Volume 2012, Article ID 545062, 9 pages
http://dx.doi.org/10.1155/2012/545062
Research Article

Worry Is Good for Breast Cancer Screening: A Study of Female Relatives from the Ontario Site of the Breast Cancer Family Registry

1Samuel Lunenfeld Research Institute, Mount Sinai Hospital, Toronto, ON, Canada M5T 3L9
2Prevention and Cancer Control, Cancer Care Ontario, Toronto, ON, Canada M5G 2L7
3Dalla Lana School of Public Health, University of Toronto, Toronto, ON, Canada M5T 3M7
4Ontario Cancer Genetics Network, Samuel Lunenfeld Research Institute, Mount Sinai Hospital, Toronto, ON, Canada M5G 1X5
5Maternal-Infant Care Research Centre, Mount Sinai Hospital, Toronto, ON, Canada M5G 1X6
6Department of Molecular Genetics, University of Toronto, Toronto, ON, Canada M5G 1A8
7School of Kinesiology and Health Sciences, York University, Toronto, ON, Canada M3J 1P3
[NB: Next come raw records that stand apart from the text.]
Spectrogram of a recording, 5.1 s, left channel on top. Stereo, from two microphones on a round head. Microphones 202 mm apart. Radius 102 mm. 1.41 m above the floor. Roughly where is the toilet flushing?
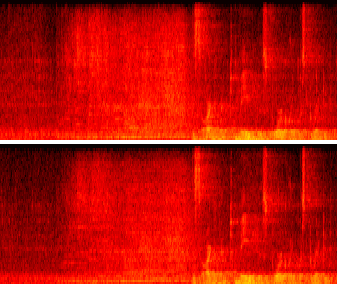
Left.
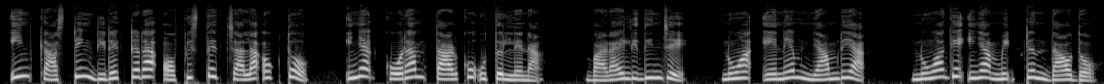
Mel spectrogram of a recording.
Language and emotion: Santali, fearful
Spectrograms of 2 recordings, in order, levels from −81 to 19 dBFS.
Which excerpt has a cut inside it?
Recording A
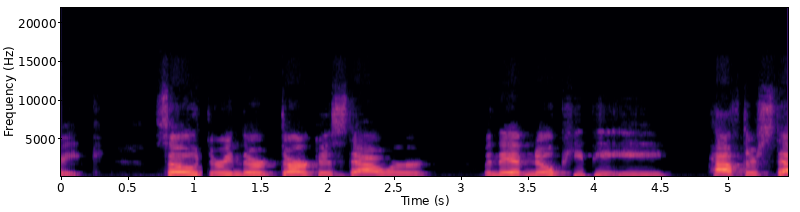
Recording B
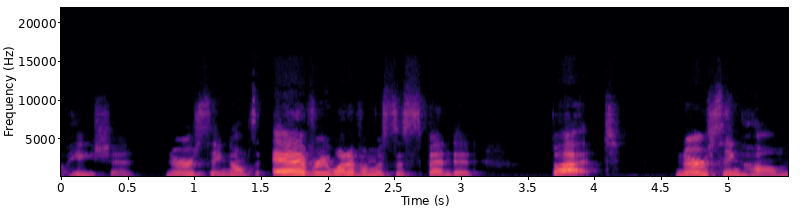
A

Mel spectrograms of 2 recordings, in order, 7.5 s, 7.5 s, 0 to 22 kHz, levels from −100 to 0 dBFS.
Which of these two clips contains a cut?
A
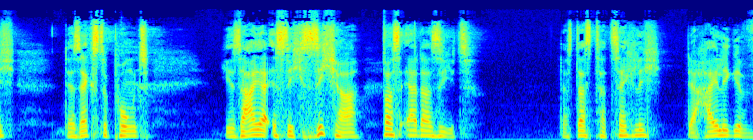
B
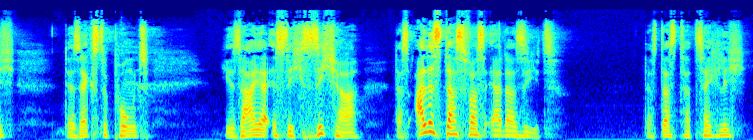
A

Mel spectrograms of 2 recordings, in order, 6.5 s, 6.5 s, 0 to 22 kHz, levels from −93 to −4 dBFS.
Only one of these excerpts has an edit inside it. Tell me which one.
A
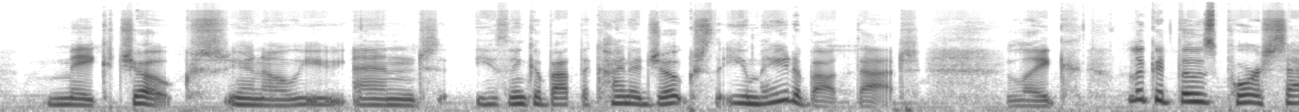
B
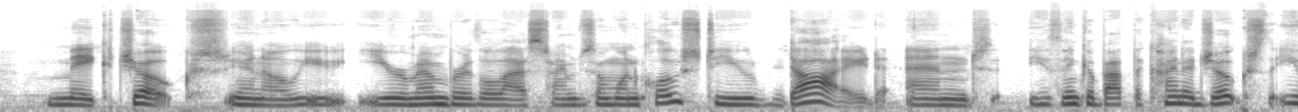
A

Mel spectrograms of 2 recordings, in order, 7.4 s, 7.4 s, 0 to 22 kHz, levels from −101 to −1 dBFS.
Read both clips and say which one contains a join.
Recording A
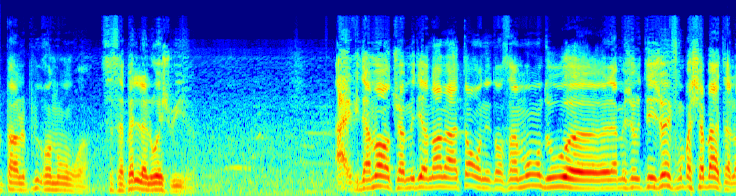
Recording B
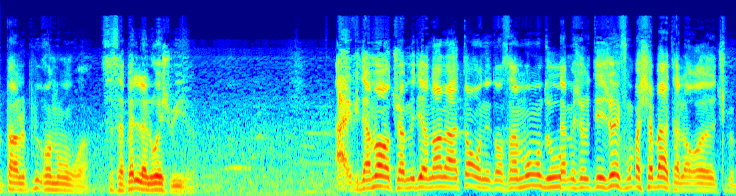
B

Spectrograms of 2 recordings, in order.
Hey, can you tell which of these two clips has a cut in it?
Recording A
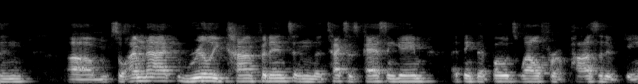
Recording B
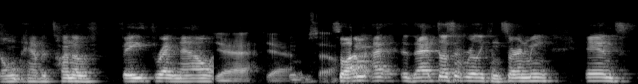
B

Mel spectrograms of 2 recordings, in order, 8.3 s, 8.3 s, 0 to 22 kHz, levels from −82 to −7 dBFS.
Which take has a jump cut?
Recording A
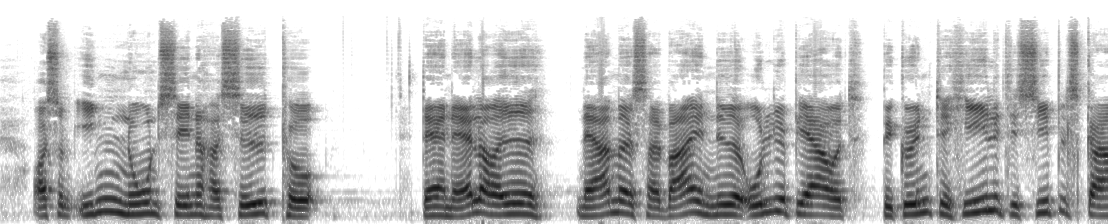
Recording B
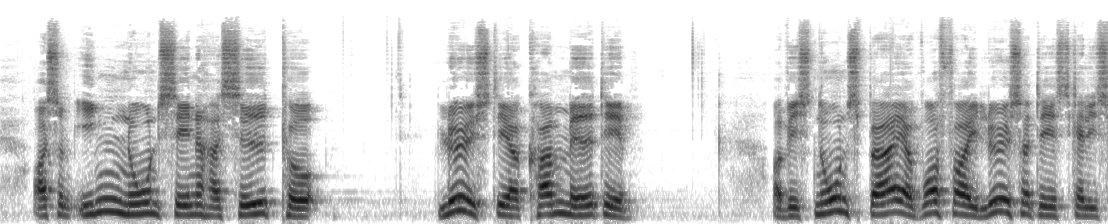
A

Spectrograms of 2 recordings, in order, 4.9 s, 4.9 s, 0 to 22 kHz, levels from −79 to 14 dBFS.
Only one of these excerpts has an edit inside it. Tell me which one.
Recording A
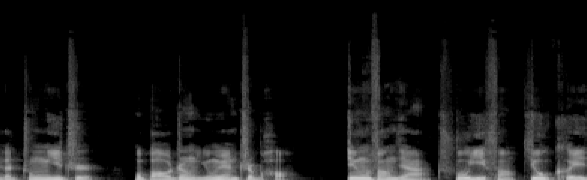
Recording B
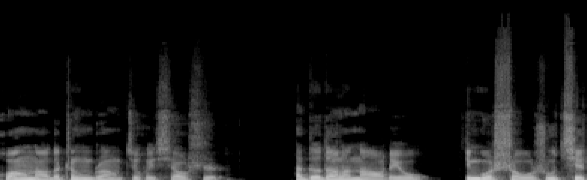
B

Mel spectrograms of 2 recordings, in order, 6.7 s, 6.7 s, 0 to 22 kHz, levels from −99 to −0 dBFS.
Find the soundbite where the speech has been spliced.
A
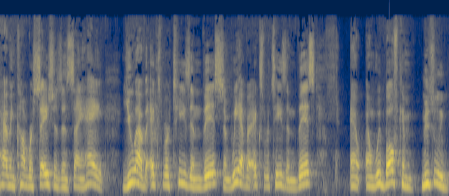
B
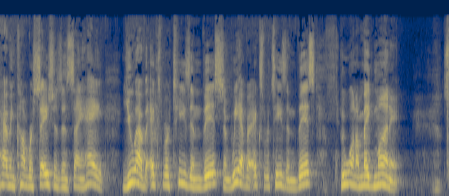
B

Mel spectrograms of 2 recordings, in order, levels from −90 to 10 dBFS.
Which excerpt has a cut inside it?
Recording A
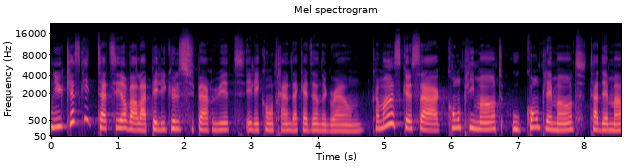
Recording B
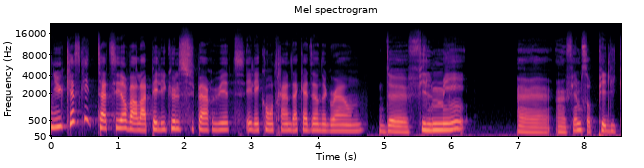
B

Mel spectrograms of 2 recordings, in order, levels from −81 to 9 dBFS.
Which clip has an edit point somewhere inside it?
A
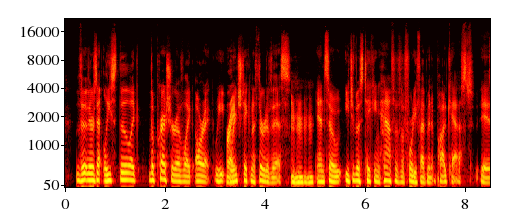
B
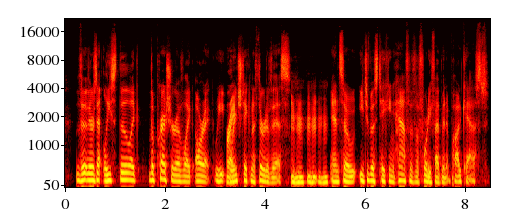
A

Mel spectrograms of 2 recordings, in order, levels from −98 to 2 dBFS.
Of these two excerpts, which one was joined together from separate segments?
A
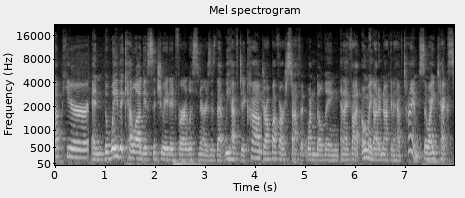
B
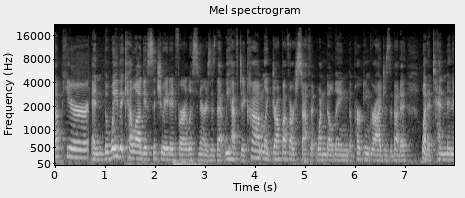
A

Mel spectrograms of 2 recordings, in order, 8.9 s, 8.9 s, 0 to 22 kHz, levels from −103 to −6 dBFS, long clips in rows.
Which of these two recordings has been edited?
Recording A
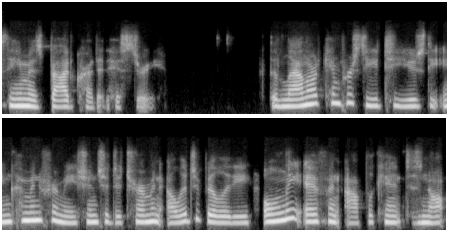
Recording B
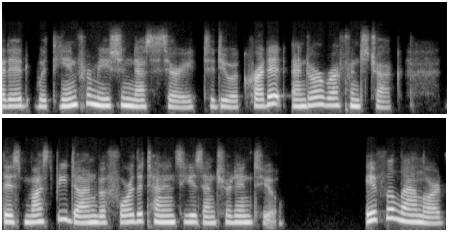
A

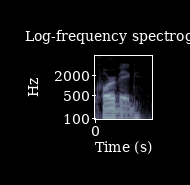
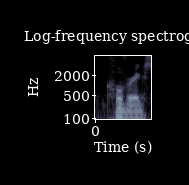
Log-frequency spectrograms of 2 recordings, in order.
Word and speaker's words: Kovrig: I saw that Canada also recently contacted Michael Kovrig, which is good. – Oh, Kovrig. – Kovrig, sorry.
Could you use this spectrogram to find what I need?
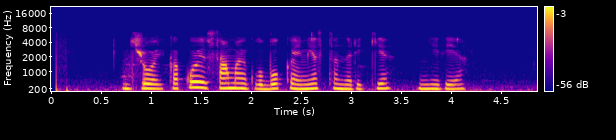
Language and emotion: Russian, neutral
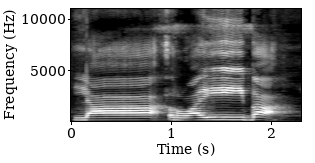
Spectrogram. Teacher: لا یہاں لام کے ساتھ الف ہے, یہ مدہ ہے, حرف مدہ ہے, تو لام کو ہم ایک الف کے برابر لمبا کریں گے.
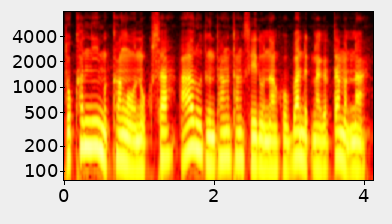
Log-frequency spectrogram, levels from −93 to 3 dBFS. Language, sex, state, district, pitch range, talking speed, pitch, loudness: Garo, male, Meghalaya, West Garo Hills, 115-150 Hz, 145 wpm, 145 Hz, -15 LUFS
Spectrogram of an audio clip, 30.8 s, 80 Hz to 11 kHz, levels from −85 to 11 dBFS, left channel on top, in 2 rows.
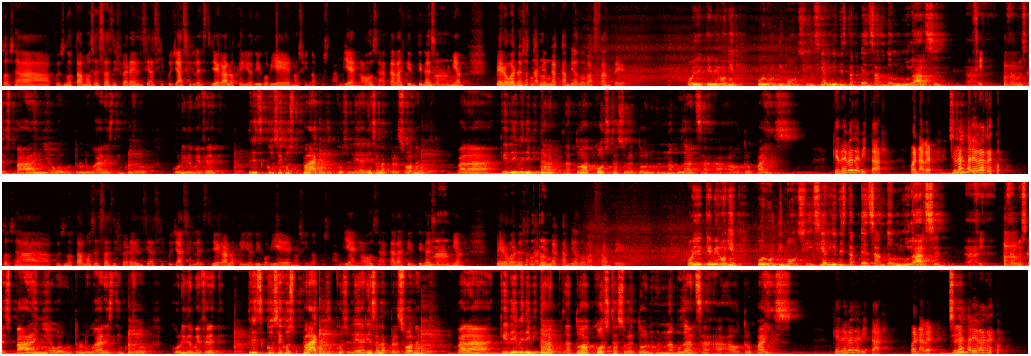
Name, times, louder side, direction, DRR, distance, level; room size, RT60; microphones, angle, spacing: voice 1, 0.0-9.4 12.3-12.4 14.6-14.7 27.9-28.7 29.0-30.4, left 4 dB, 40° left, 11 dB, 0.7 m, -34 dB
voice 2, 6.4-6.8 8.1-8.3 10.3-14.1 14.4-14.7 15.1-17.6 18.0-18.6 19.1-21.8 22.2-27.2 29.6-29.9, right 2 dB, 55° right, 1 dB, 1.9 m, -29 dB
Train, 7.1-14.8, equal, 20° left, 4.8 m, -53 dB
sound 1, 10.3-29.7, equal, 35° right, 6.4 m, -38 dB
sound 2, 15.0-15.4 17.3-17.6 18.9-19.1 20.1-20.6 21.7-22.3 23.5-23.9, right 3 dB, 80° right, 0.8 m, -35 dB
23.5 x 20.0 x 2.9 m, 0.64 s
head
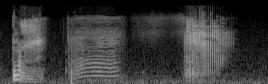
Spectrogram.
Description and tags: fart poot gas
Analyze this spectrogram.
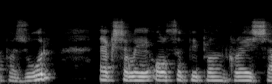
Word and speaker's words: Pažur: Fresco uh already said my name is Monica and it's pronounced Monica pure actually also people in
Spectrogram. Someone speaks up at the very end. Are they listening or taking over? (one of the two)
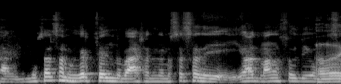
taking over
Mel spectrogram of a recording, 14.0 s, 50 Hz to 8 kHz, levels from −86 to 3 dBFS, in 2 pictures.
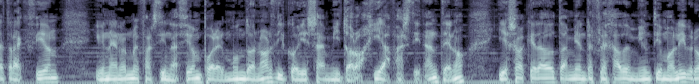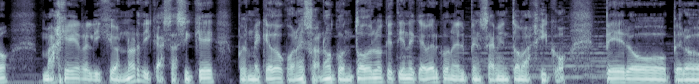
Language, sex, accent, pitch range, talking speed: Spanish, male, Spanish, 85-100 Hz, 210 wpm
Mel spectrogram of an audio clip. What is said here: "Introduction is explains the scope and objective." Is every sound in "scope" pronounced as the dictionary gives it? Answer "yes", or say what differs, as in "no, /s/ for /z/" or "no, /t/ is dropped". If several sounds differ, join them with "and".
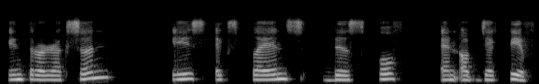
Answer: no, /f/ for /p/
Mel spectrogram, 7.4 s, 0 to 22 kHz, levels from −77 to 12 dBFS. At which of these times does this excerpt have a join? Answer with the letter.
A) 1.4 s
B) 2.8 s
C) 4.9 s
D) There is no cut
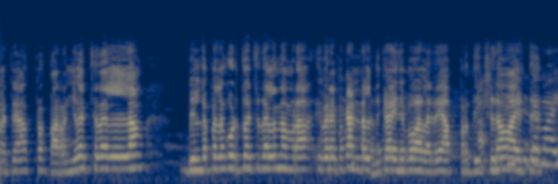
C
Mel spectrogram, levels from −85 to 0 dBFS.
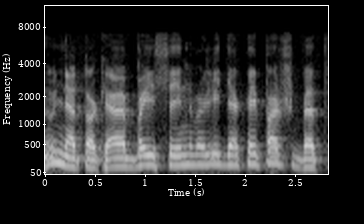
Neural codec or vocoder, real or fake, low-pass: none; real; 7.2 kHz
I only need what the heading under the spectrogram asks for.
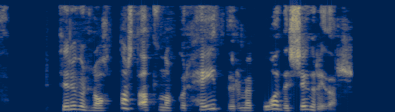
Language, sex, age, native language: Icelandic, female, 40-49, Icelandic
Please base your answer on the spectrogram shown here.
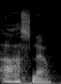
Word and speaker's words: Arsenault: Arsenault. Arsenault, I believe. I think that's how you pronounce it.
Received 22 February 2012; Accepted 27 April 2012

Academic Editor: T. L. Vaughan

Copyright © 2012 Li Rita Zhang et al. This is an open access article distributed under the Creative Commons Attribution License, which permits unrestricted use, distribution, and reproduction in any medium, provided the original work is properly cited.

Abstract

Background. Few prospective studies have examined associations between breast cancer worry and screening behaviours in women with elevated breast cancer risks based on family history. Methods. This study included 901 high familial risk women, aged 23–71 years, from the Ontario site of the Breast Cancer Family Registry. Self-reported breast screening behaviours at year-one followup were compared between women at low (N=305), medium (N=433), and high (N=163) levels of baseline breast cancer worry using logistic regression. Nonlinear relationships were assessed using likelihood ratio tests. Results. A significant non-linear inverted “U” relationship was observed between breast cancer worry and mammography screening (P=0.034) for all women, where women at either low or high worry levels were less likely than those at medium to have a screening mammogram. A similar significant non-linear inverted “U” relationship was also found among all women and women at low familial risk for worry and screening clinical breast examinations (CBEs). Conclusions. Medium levels of cancer worries predicted higher rates of screening mammography and CBE among high-risk women.